Rheumatoid Arthritis and Low Dose Naltrexone (LDN)

Rheumatoid arthritis (RA) is an inflammatory disease that can affect multiple joints in the body. RA is an autoimmune disease where the body’s immune system—which usually functions to protect us against infections—mistakenly attacks the lining of the joints. Rheumatoid Arthritis is most often associated with chronic inflammation. This inflammation in the joints causes pain, stiffness and swelling, and it increases with age as our cells lose the ability to divide, repair, and grow. If the inflammation continues, it can damage the joint.

 There is no cure for RA at this time.
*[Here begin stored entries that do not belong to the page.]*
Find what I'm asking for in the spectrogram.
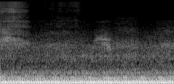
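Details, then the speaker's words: Fresh engine running outdoors at about 20 degrees, having come out under its own power: deep steady V8 rumble with even low beat, no tapping or knocking; sounds really good. "but it's running and it come out of its own power so that's something and it sounds good it sounds really good"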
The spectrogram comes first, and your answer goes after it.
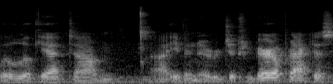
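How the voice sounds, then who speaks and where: A man at a fairly low pitch is heard with audible room echo and noticeable background noise. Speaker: college teacher. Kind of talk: recorded lecture. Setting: self-recorded video. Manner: fast.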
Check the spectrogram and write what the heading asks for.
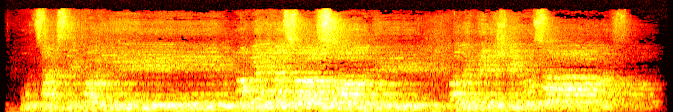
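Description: A choir singing a slow chant in long held chords that change a few times, fading out near the end.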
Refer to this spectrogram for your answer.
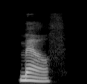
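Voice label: "mouth", American English, female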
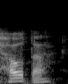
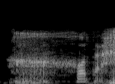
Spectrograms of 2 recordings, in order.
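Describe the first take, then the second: First: "J" as jota with a light breathy h; soft aspirated h opening "J", little scrape; unscraped soft jota. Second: "J" as jota with a long rasped kh; drawn-out throat scrape opening "J"; scraped hard jota. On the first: Teacher showing what it is less like, soft h jota. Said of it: "No tanto J". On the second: Teacher showing the sound wanted, strongly scraped jota. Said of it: "sino J". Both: Shown as a demonstration.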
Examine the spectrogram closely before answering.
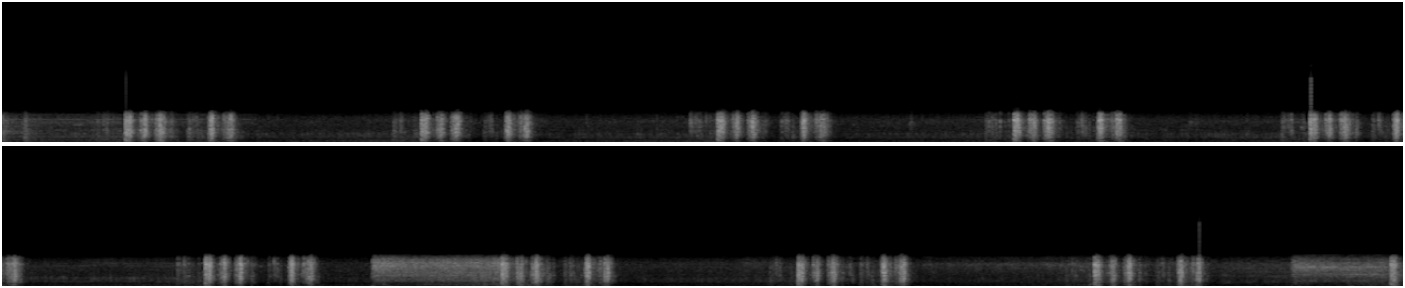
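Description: Rhythmic clacking: quick runs of three or four sharp clacks repeating about every two seconds. A rushing hiss swells up twice, just before the clacks about two-thirds through and again near the end.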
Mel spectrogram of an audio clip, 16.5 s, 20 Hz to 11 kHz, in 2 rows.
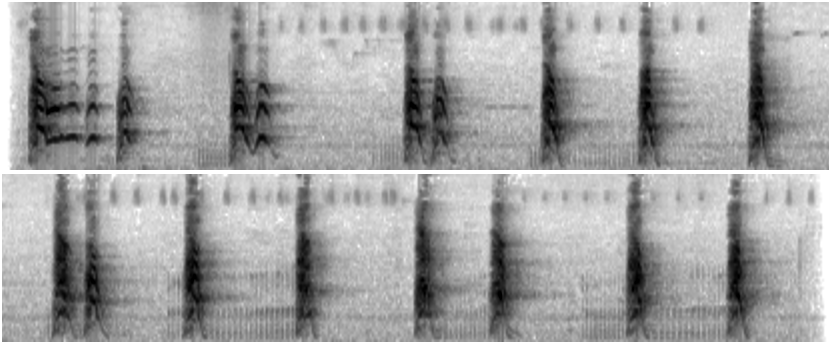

However, people diagnosed and treated early can avoid pain and damage to their joints and lead active and productive lives. 

Low-dose naltrexone (LDN) is being studied for various chronic conditions that affect inflammatory processes in the body, and it has been shown to lower chronic inflammation.  

Naltrexone is traditionally used to treat the withdrawal symptoms associated with opioid and alcohol abuse. However, at a dose of about 1/10th of that used for managing addiction, naltrexone exhibits beneficial effects on the immune system and increases endorphin production. There are few side effects at these low doses, and most patients tolerate treatment well.

While the clinical research for this application is preliminary, patients are already finding that regular treatment with LDN improves their rheumatoid arthritis symptoms. One study found that people with RA who used LDN needed less medication to treat their condition, including commonly prescribed drugs such as disease-modifying antirheumatic drugs (DMARDs) and nonsteroidal anti-inflammatory drugs (NSAIDs) pain relievers.


The symptoms of rheumatoid arthritis that can be improved with low-dose naltrexone include joint pain, joint swelling, fatigue, stiffness, etc.

The Side effects of LDN are few and not very common. They may include:

  • Stomach cramps and diarrhea (rare)
  • Headache (initial phase, if at all)
  • Increased thyroid sensitivity
  • Flu-like symptoms
  • When taking in the evening, Vivid dreams are most common and only last a few days.

Contact one of our locations and speak to our compounding pharmacist if you would like to learn more about Low-dose naltrexone (LDN) and its use in RA or other chronic inflammatory conditions.